9. Polyester clothing
I am not a clothes snob. I know what I like and I would say I have a certain sense of style, but whether my outfit is made up of garments from expensive designers of trusty charity shops is of little importance to me. But one thing I never really had to think about in England was what material my outfit of choice was made from. Our balmy English summers are something of a rarity and, when we are treated to some glorious sunshine, it’s not the powerful exotic kind which prickles your skin with sweat within minutes.
But Central America is a different story. It’s hot. All the time. From waking to sleeping, I haven’t felt cold in months. With my skin screaming out for fresh air and breeze, polyester has become its nemesis, and all the pretty camis and tops that I packed back at home have been eschewed into a neglected section of my wardrobe affectionately known as ‘non-breathable fabric corner’.
10. My engagement ring
Travelling is teaching me to reassess my attachment to material things.
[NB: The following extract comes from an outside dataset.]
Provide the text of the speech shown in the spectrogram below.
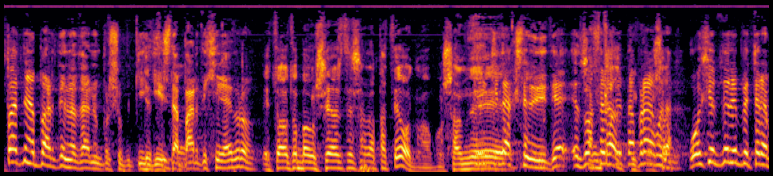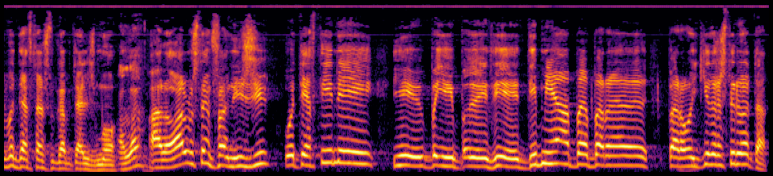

But, like anyone, there are a few things that I hold dear above all else. This isn’t because these things are simply “stuff”, but because they represent something special. My engagement ring is one of these things and is, quite literally, the nicest thing that I have ever owned. So it saddens me greatly to put it on this list but, the truth is, I shouldn’t have packed it.
I’ve been lucky so far that after nearly 4 months of travel I have neither experienced nor witnessed any level of crime. I’ve felt safe walking after dark (albeit within reason) and have had no reason to worry about muggings or theft. But there’s no getting around the fact that a shiny diamond ring attracts attention. When I first arrived in Roatan, I had a couple of people ask about my ring and take a closer look. Whilst I chose to interpret these as nothing more than polite interest, there’s always a nagging doubt in the back of my head that their intentions are more ominous. Not wanting to make myself a target, I made the decision to stop wearing my ring, and it’s now made its way safely back to the UK.
I miss it on my finger every day. Not because it’s pretty (which it is), not because it’s shiny (so shiny), but because it reminds me of one of the happiest days of my life. But whilst it’s a beautiful symbol of my relationship, the memories I’m making now whilst living out this incredible adventure side-by-side with my husband are beautiful enough to take its place in its absence.
What have you regretted taking with you while travelling? Have you ever sacrificed precious luggage space for something completely impractical?